The time is written in an ISO-8601-type format (ex. 2008-12-31T12:00:00+0200) followed by either ON or OFF. There is only one Timelog entry per line in the Timelog file.

## Interpreter

Timelog is written in perl (version 5.8.8) and utilise the following modules,

• Getopt::Long (version 2.35)
• POSIX (version 1.09)
• Date::Manip (version 5.54)

Timelog is only tested with the above stated versions - however, it may very well run fine with other versions.

## Documentation

The documentation for Timelog is seen by running perldoc on Timelog itself,

perldoc timelog

A compact help menu is given by running,

./timelog -h

### Arguments

A more detailed description of the important arguments.

#### --check

Check the consistency of the file. Now, Timelog makes sure the last time entry is not newer than the entry to be written. Also, it makes sure the last entry is not of the same type (ON or OFF) as the one to be written.

#### --wait

This argument states how long (in seconds) Timelog should wait before running the user defined program again when receiving a failed exit status.

#### --retry

This states how many times Timelog should try to run the user defined program on failures. It runs this number of times before writing a Timelog entry to the Timelog file returned on latest failure. Note, if the program returns sucessfully Timelog writes to that Timelog file immediately.

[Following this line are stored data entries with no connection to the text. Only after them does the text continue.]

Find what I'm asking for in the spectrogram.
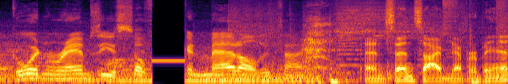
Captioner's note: upbeat music; laughs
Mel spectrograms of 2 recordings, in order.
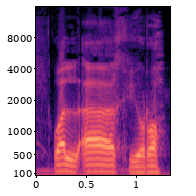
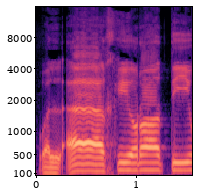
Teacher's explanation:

## Example

We would like to register the time when booting up and shutting down a laptop. At the same time these times should be sorted by where we are (f.ex. on work or at home).

To this end we have a shell-script (find_ip.sh) that looks at the IP address of the local host. If it finds,

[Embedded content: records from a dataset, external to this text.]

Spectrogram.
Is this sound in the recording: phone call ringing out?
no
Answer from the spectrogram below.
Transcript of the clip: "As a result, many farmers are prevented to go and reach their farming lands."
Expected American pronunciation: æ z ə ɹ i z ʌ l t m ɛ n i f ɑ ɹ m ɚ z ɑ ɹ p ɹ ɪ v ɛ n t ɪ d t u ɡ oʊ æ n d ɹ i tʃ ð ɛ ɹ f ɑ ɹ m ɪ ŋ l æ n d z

• the work IP address, it exits successfully along with the path /home/bo/work.timelog
• the home IP address, it exits successfully along with the path /home/bo/home.timelog
• an unknown IP address, it exits with a failure along with the path /home/bo/unknown.timelog

Now, we create a script (f.ex. using a couple of Linux RC programs in /etc/rc*.d/) that calls Timelog when the laptop is booting up and shutting down. This way the starting and ending time of the laptop is written to either of the files: work.timelog, home.timelog or unknown.timelog - depending on the local host IP address.

Here is an example of a such Timelog file,

...
2007-12-30T16:14:15+0200 ON
2007-12-30T16:20:30+0200 OFF
2007-12-31T15:14:15+0200 ON
2007-12-31T17:14:15+0200 OFF
2008-01-06T13:14:15+0200 ON
2008-01-06T17:14:15+0200 OFF
2008-01-07T12:14:15+0200 ON
...

Timelog does not necessarily write to the file right away, but may be told to try several times until the user defined script (here it's find_ip.sh) exits successfully. When Timelog is run in debug mode it may look like this,

* Timelog starting: 2008-08-31T15:04:10+0200
* Selected mode: ON
* Using script: /home/bo/find_ip.sh
+ failed, retry 0/10 (wait 60 secs)
+ failed, retry 1/10 (wait 60 secs)
+ failed, retry 2/10 (wait 60 secs)
+ success, retry 3/10
* Using log: /home/bo/home.timelog
* Writing new entry to log

## Accessories

Some additional software.

### guessLog

This script tries to identify the IP address of the computer as being a part of the work or home network.

Download: guessLog

### rc.timelogON

A Linux RC script that calls Timelog and turns the time logging ON. This script could be placed in the folder /etc/rc3.d/ (assuming the host boots into run-level 3) - this way it's called on boot-up.

Download: rc.timelogON

### rc.timelogOFF

A Linux RC script that calls Timelog and turns the time logging OFF. This script could be placed in the folder /etc/rc0.d/ - this way it is called on shut-down.

Download: rc.timelogOFF

### TimeLog::Manip

Timelog itself is not capable of reading Timelog files. To do this a perl module called Timelog::Manip is needed.